I like how this blog is morphing from just UK housing into economy wide issues that ultimately effect housing. Volume in comments has been pretty low so far but it won't be long before word is out. Just look at how CalculatedRisk went from a nerdy blog to pulling in 500 comments on recent posts and getting MSM references.

Keep it up! I for one look forward to your posts.


Anonymous said...

Regarding public sector - California just laid off 20,000 teachers. We are headed in that direction, although unlike the US states the UK government doesn't have to balance it's budget every year. So they'll try to borrow and tax first.


Anonymous said...

Alice: ¨The Bank of England should be making copious notes from this weekend's action in New York.¨

A little unfair! The Bank of England wrote the book on banking crises.

It was our prudent chancellor, one Gordon Brown, who is now ( God Help Us ) the prime minister, who took the duty to regulate the british banking system from the Bank of England, and gave it to the FSA, which other than knowing how to raise funds for itself, couldn´t find its anal orafice from its elbow.

Anonymous said...

"the FSA, which other than knowing how to raise funds for itself, couldn´t find its anal orafice from its elbow."

It's like a sleeping guard dog suddenly barking and yelping to prove to it's master it wasn't sleeping on the job. Notice the finance ombudsman is getting in on the act too. During the bubble the banks wouldn't lend enough for him, and durinf the bust they were lending too much.


dr ray jo said...


For the record, and in case you didn't know, J P Morgan are a major shareholder in the private entity called the Federal Reserve, who have just effectively offered it $30B of taxpayer's money as collateral to buy a rival. Google it if you are doubtful (obv.!).

Ain't capitalism grand!

Anonymous said...

dr ray jo said...

¨Ain't capitalism grand!¨

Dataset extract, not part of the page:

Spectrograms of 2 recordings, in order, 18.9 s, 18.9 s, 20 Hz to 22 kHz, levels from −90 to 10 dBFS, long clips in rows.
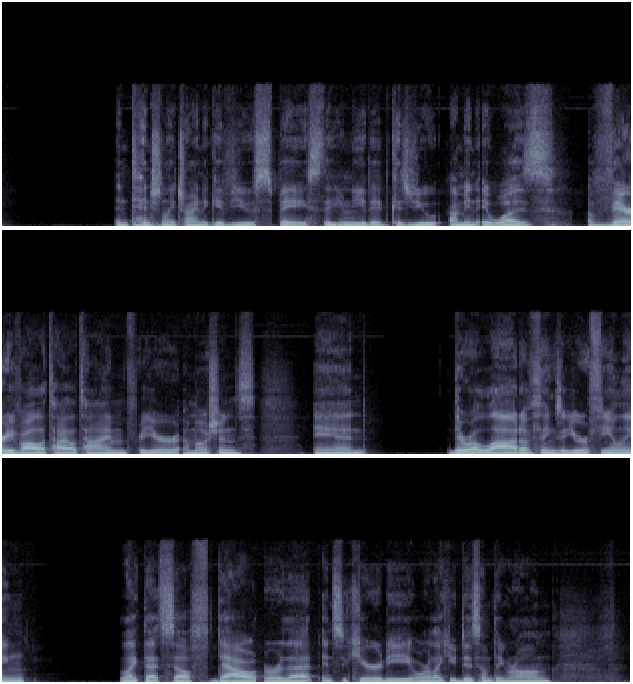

Technically, I wouldn´t call it capitalism. More like facisism actually. Which by the way, is akin to communism.

We are now witnessing a state take over of private buisnesses. The correct thing to have done would be to have left Northern Rock and/or Bear Stearns go bankrupt, the capatalist vultures would have picked over the carcas, in the long run we would all have been better for it.

This is state directed commerce, entirely different from capitalism, and much nastier!